Whether we’re talking about preserving meat, seasoning a basket of fries, or keeping our roads drivable in icy precipitation – we all need a little salt in our lives. Saltwater fly fishing may very well be the most exhilarating endeavor a fly angler can pursue. With the amazing aerial acrobatics of tarpon and lightning fast runs of silver ghosts, saltwater fish are the stuff of legend for anglers the world-over. In this post, we’re going to discuss the most essential techniques, tactics and gear you will need to be prepared for all the salt has to offer!
Many sought-after saltwater species are found in demanding environments that involve wind, surf and intense, tropical heat. In addition, the salt is a strong corrosive element that can be brutal on fishing gear. Let’s discuss some of these unique challenges of tropical/warm water fisheries.

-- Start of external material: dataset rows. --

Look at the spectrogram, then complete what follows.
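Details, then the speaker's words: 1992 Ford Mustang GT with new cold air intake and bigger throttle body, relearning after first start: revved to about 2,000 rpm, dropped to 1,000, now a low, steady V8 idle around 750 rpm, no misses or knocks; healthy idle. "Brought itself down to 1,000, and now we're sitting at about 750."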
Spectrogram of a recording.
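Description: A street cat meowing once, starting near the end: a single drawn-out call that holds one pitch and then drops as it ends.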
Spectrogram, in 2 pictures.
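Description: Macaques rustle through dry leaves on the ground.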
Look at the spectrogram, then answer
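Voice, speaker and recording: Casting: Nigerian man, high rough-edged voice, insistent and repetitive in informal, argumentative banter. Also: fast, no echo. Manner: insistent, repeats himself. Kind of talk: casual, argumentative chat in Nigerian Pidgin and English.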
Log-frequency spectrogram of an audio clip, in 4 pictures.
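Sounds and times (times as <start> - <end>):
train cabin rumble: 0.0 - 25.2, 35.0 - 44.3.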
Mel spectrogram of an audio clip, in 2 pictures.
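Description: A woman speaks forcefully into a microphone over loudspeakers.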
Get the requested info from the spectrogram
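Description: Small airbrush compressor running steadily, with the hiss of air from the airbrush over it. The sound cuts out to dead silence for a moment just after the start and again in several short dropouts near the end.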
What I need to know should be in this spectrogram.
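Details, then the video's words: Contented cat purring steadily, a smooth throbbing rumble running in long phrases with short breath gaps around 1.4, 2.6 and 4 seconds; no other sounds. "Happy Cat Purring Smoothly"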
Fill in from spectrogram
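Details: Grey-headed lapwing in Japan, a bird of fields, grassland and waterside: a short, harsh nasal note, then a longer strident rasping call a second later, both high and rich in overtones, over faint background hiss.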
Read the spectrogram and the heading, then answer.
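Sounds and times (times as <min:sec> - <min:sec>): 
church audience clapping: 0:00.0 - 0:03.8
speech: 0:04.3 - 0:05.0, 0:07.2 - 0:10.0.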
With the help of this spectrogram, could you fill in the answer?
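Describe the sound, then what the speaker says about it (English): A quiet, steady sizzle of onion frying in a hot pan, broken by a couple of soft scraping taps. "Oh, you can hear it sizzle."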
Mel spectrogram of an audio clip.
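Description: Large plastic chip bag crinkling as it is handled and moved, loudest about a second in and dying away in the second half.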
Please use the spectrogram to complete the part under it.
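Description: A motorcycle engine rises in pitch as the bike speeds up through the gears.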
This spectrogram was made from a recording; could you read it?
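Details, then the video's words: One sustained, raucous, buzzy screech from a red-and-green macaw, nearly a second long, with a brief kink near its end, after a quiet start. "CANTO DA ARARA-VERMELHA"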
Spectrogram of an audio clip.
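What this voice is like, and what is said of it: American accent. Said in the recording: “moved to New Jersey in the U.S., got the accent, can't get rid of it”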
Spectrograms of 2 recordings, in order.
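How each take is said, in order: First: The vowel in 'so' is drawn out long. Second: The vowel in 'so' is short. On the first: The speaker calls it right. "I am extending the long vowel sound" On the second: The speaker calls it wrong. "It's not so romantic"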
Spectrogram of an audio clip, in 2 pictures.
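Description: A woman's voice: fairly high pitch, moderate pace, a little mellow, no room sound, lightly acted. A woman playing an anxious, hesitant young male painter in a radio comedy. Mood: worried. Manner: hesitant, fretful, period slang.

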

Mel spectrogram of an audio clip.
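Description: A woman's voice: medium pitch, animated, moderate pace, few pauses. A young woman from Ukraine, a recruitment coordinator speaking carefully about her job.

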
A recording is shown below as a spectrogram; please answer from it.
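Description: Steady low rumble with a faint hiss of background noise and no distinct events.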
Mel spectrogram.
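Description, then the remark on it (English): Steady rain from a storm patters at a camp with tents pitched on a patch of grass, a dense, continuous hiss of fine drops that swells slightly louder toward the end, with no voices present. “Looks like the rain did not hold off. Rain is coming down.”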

One of the challenges of saltwater fly fishing is the impact of wind and surf on an angler’s ability to accurately place a fly at varying distances. Unlike nymphing to an unseen steelhead, much of saltwater angling is sight casting to a moving target - be it a bait ball chased by roosterfish, a cruising bone, or a school of rolling poons. There are at least two factors that can really help the angler to overcome the wind & surf:
Cabo San Lucas, the flats of Cuba and the clear waters of Belize all share one commonality – intense ultraviolet rays and plenty of warmth. Before embarking to any warm water destination consider making a checklist of items needed to minimize sun exposure. You may wonder why we are talking about sun exposure on a fishing blog, but the truth is over exposure is always a risk while fishing in heat, and it’s something that can literally make or break a trip. While not an exhaustive list, here’s a starting point:

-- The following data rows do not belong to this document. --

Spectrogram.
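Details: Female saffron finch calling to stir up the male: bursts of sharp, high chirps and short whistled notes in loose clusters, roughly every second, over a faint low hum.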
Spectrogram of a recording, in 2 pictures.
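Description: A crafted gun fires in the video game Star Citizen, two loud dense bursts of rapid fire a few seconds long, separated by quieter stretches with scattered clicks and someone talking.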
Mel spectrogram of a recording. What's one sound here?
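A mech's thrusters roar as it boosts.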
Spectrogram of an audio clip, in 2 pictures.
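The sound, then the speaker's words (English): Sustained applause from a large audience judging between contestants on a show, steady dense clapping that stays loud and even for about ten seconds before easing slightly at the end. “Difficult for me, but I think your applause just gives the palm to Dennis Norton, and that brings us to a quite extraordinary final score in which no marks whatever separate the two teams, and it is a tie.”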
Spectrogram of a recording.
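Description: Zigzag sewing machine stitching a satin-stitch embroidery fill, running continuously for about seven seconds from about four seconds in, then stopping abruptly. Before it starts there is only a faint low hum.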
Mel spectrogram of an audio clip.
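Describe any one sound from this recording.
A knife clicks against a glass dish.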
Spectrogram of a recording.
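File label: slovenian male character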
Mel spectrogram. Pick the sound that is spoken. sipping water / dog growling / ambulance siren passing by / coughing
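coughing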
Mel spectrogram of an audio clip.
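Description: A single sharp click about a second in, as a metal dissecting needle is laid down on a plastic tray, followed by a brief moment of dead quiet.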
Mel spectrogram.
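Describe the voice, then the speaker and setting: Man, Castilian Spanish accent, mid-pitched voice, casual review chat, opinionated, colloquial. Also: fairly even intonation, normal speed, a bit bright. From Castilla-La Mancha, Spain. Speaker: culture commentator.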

Saltwater fly anglers pursue some of the most trying species encountered anywhere in the world. Check out this short list:

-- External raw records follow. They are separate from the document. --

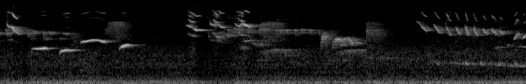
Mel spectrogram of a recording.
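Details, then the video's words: White-rumped shama giving 'forest voice' song, played to spur wild-caught shamas into contest singing; clear whistled notes and slurs, then rapid high chattering trills near the end, with gaps of quiet between phrases. "Chòe Lửa Hót Giọng Rừng Kích Chòe Lửa Bổi Hót Đấu"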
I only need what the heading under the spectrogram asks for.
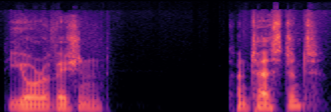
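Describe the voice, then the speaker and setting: On a live stream from his small studio, an Irish comedian and podcast host chats casually and spins stories in local slang. He talks at a normal speed in a mellow voice on the low side, with no room sound.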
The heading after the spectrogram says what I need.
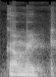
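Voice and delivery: "কামিট" with first vowel reduced to "কা"; second-syllable stress. Shown as a demonstration. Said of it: "দ্বিতীয় সিলেবলে stress পড়েছে".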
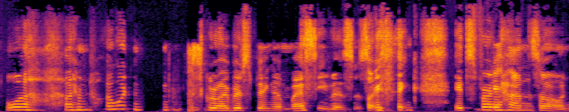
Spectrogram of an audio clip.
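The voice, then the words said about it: English accent. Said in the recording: “your accent tells us that you were originally from England ... I know my accent has never changed overall.”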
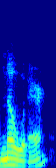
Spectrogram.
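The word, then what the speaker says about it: Knowhere: I have a business called Nowhere.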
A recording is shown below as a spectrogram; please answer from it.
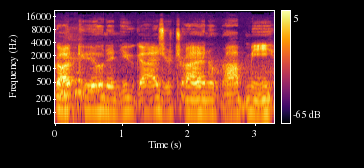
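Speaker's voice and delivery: weird, hushed, slow put-on voice. Mocking how Stephen Lang talked when he started talking, imitating his weird voice. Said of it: "trying to do a fucking Batman voice".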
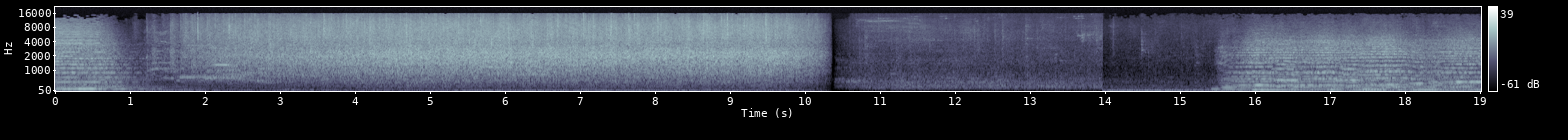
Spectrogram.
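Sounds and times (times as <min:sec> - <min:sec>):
audience applauding: 0:01.2 - 0:10.4.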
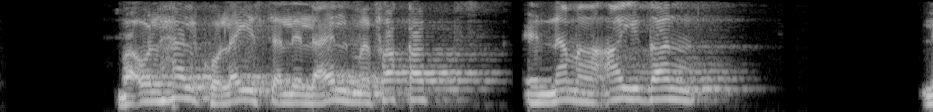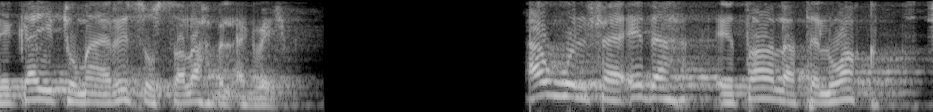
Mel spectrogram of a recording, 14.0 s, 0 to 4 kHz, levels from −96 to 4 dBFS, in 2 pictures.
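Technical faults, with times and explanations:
Throughout, gain pumping: the gain swells in each gap and ducks by around 10 dB under every loud sound, so the level breathes and sounds squashed. The likely cause is microphone gain set far too high, with a fast limiter clamping each peak.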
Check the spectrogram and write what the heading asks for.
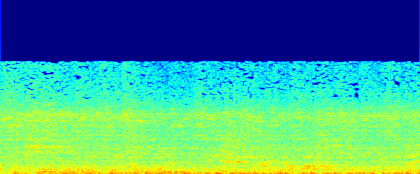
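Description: Hardcore punk band playing live and loud: distorted electric guitar and drums in a dense, unbroken wall of sound.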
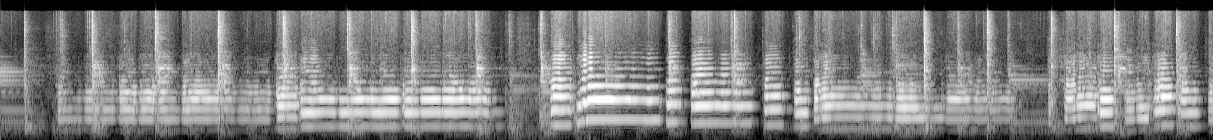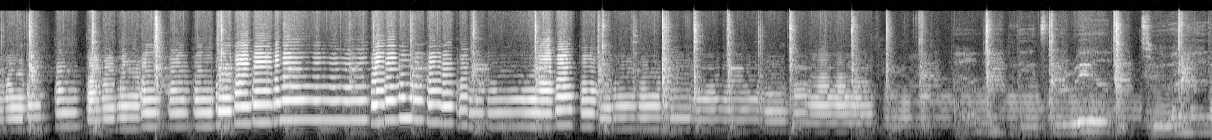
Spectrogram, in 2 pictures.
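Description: Trumpet playing an instrumental solo of held notes and a few bent notes, with one hand working at the bell. Behind it, a plucked upright double bass and a rhythm section keep a steady swing beat.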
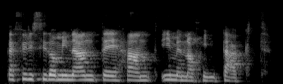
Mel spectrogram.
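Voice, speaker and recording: A woman's voice: mid-range voice, steady tone, moderate pace, bright, forceful tone. Woman therapist thinking aloud. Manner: thinks aloud, with fillers and self-corrections. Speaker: therapist in a journal club. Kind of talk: casual discussion.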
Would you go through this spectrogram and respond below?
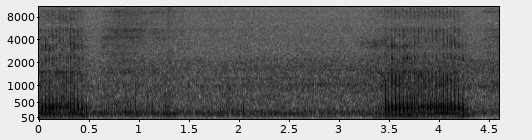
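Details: Puppy in a deep sleep, barely opening its eyes: soft, rattling, purr-like snores about 3.5 seconds apart over a quiet hiss; gentle snoring during sleep.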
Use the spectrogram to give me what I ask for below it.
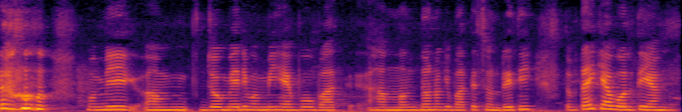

While a single hand retrieve works great for most applications, this method is not always quick enough for aggressive saltwater quarry. For this reason, I recommend learning the two-handed retrieve. This method involves tucking the rod between your knees or under your arm and using a hand-over-hand retrieve. This technique enhances presentation by allowing for greater variability in retrieval rates and works great when fish are feeding aggressively.
Rods & Reels
When outfitting for the salt, the first consideration is what kind of quarry you will be pursuing – this will determine the weight of rod and reel you will need. For example:
In addition, rods and reels that are designed specifically for saltwater are recommended. Saltwater rods are typically 9-foot rods (or longer) with corrosion-resistant components. Reels for large saltwater quarry should have large arbours and sealed drag systems (protects the internal components from sand and salt).
When selecting flies for the salt, we are generally imitating a bait pattern geared for specific behaviour of our quarry. For example, for Bonefish & Permit crab and shrimp patterns are a common choice. Crab patterns are generally more appropriate when fish are tailing, whereas shrimp patterns more appropriate when fish are cruising. Finally, one of the best things to do when selecting flies is to speak with a local guide or fly shop owner about specific recommendations for patterns that are known to be effective in the area.
To optimize your fly fishing game in the salt, you need to be equipped with the right skills, knowledge and gear. Specifically, warm water fisheries demand our respect. The saltwater fly angler should anticipate and prepare for the challenges that wind, surf and heat will present and be appropriately outfitted for the quarry they are pursuing. This preparation and knowledge will, in turn, make you well-seasoned (pun-intended) for angling the salt!